Since moving here, Rebecca and her mom have lived in a hotel.But she likely isn’t the only student staying in one.According to a 2016 report issued by the Department of Education, there were more than 1.3 million homeless children and youths enrolled in public schools across America during the 2013-14 school year.
In Georgia, there were 37,963 homeless students during that span, the seventh-highest total in the nation.
About 1,800 of APS’ 52,000 students are homeless.The National Healthcare for the Homeless Council defines homeless as anyone who lives in “a shelter, mission, single-room occupancy facility, abandoned building or car or in any other unstable or non-permanent situation.”Rebecca said school officials didn’t know she was homeless until she had trouble getting to school. She was then contacted by the district and offered help, she said.
Rebecca said she’s thankful for the support the school district has shown her. In December, she was given a computer, a coat, a book bag and some books.“It’s one of the more positive moments of the year,” said Rebecca, who has been busy with college applications and other extracurricular activities.She serves as student government secretary, is a member of the National Honor Society, plays in the school orchestra and is captain of the tennis team (she was MVP last spring).
In her rare spare time, she plays the violin.But it’s her meticulousness that keeps her ahead in class. Rebecca’s Spanish teacher for the past two years, Marcy Hicks, said the teen turns in all of her work on time. “She’s always asking while we’re going over the work if she’s doing it correctly,” Hicks said. Hicks, like others, didn’t know about Rebecca’s home life when she first attended the school. “She’s very quiet,” she said. “I’m just now becoming more familiar with her story.”
Hicks said she’s impressed by Rebecca’s ease handling what for some could be a stressful situation.
“I think it’s incredible, especially since she’s come from the West Coast and came in the middle of the school year,” Hicks said. “To have been so humble and mature really speaks highly of her.” As for how she juggles a busy schedule, Rebecca said it’s all about time management.The honor student spends about four hours each day caring for her mom and the rest on school work.
But with the college acceptance letters comes the fear of separation between mother and daughter.“We discussed the possibility of my mom moving wherever I go to college,” Rebecca said.
“Home is where the heart is and we can always build a new home.”It would allow Rebecca to check in on her mom while she’s at school nearby.
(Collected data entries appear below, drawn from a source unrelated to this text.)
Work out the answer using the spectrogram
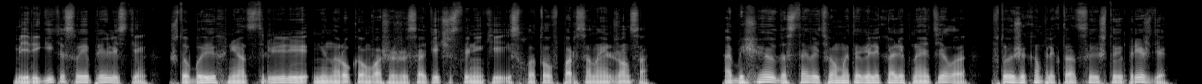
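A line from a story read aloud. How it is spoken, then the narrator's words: Playful laughter. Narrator (Russian): рассмеялась Холли, игриво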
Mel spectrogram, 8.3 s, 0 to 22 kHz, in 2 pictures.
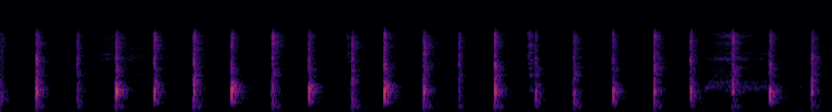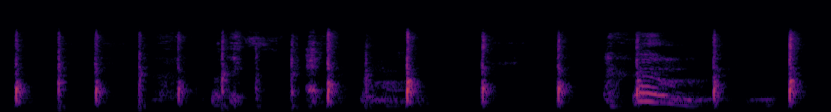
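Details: Rapid rhythmic hollow thumps, about 150 a minute, from hand percussion over the lower lobes during airway clearance therapy for cystic fibrosis, in a patient coughing up blood over the last two to three days; breathing noise between thumps.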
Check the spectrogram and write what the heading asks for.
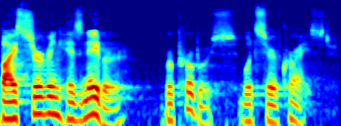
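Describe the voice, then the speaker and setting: A man, a priest, telling a saint's story in a slow, measured sermon. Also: mid-range voice. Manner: slow, measured retelling with clearing of throat. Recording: long hall reverb.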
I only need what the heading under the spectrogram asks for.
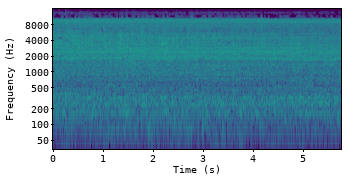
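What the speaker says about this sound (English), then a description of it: "Oh, drain is still on, darn it." An RV washing machine drains water in a steady, loud, continuous gush and rush that holds unchanged throughout, close up with no voices.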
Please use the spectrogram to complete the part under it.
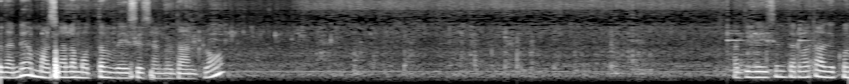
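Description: Oil sizzles and crackles in a pot.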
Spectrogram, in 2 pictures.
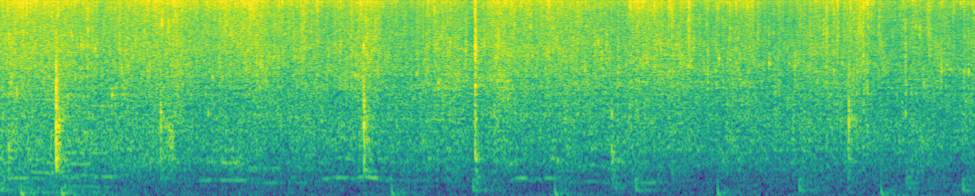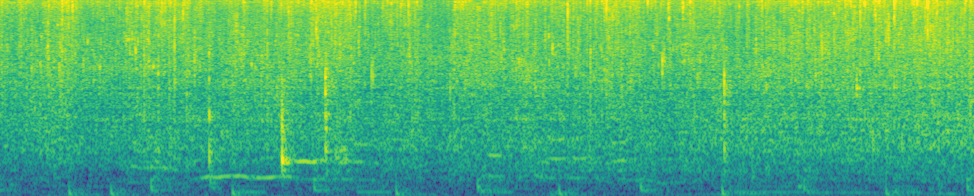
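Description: Pork and spring onions sizzling in a frying pan, freshly doused with soy sauce, while a spatula stirs them with scattered scrapes and taps against the pan.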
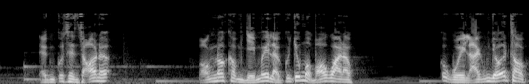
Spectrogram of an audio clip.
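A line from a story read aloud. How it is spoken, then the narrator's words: Shouting in face. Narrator (Vietnamese): Thụy nói như quát vô mặt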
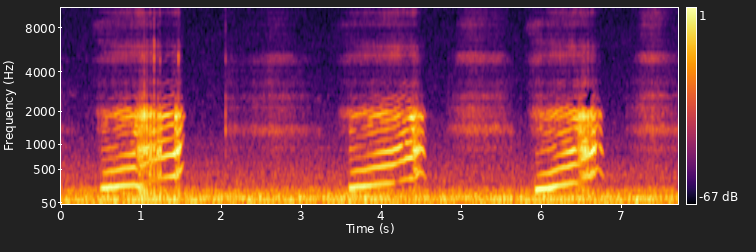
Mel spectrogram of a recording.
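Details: Snoring away: three rising, tonal snores on each breath in, about eight breaths a minute, with faint room noise between. Snoring.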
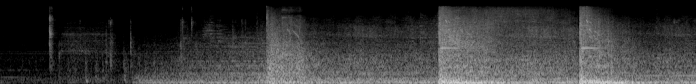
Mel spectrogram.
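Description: Explosions in the Alan Wake: The Signal video game, three heavy booming blasts about every one and a half seconds, each a sudden loud burst that fades into a rumbling roar, with a sharp click before them.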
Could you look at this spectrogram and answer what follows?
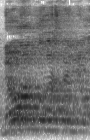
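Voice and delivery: proud declaration. Shown as a demonstration.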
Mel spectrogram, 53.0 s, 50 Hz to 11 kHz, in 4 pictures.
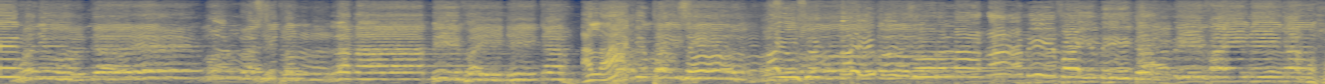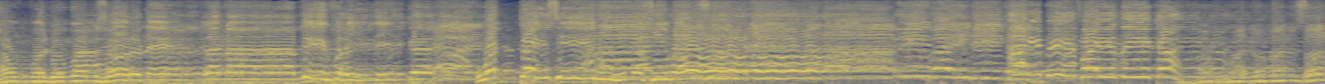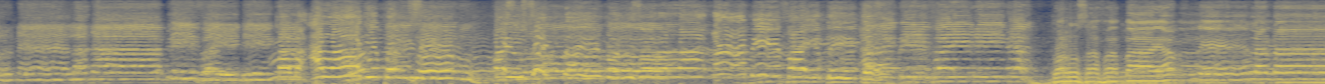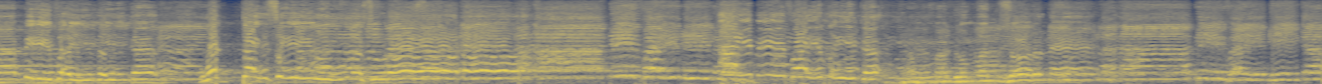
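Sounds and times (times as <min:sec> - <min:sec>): men singing a religious chant: 0:00.0 - 0:52.9.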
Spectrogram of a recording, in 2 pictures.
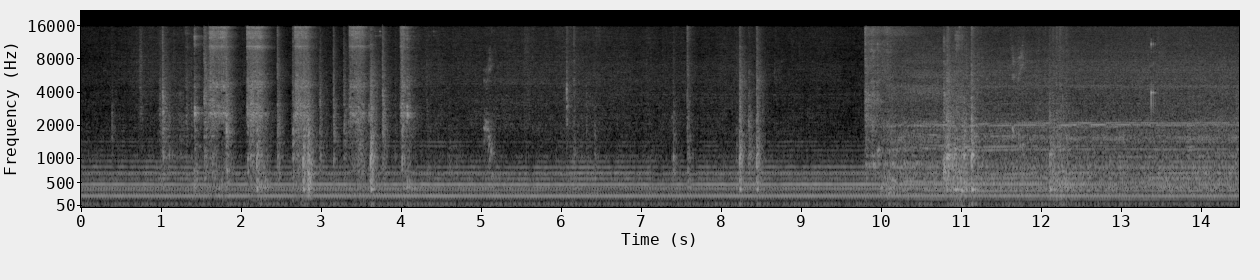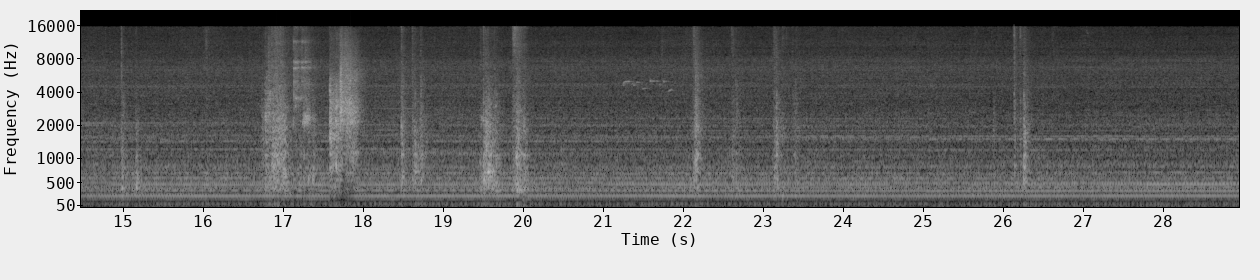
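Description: A steady, low-pitched machine hum, growing fuller about ten seconds in, with scattered clanks and knocks of metal and wood as a heavy load is handled.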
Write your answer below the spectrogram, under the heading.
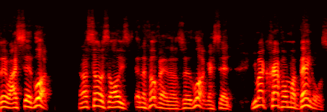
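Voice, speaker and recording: Talking at a very fast pace, a man with an Ohio accent sounds animated, with lively intonation and a high pitch. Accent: Midwestern American (Ohio). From Cincinnati, Ohio. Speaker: sports podcast host. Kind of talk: casual sports chat livestream. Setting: home studio livestream.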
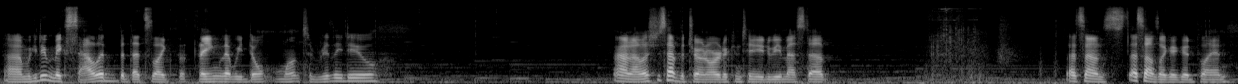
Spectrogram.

While Rebecca hasn’t decided where she will attend, she knows for certain she wants to be a teacher. “My teachers have inspired me so much in the past that I’d like to continue that cycle of inspiration.”
This Article Was First Published On “ajc.com”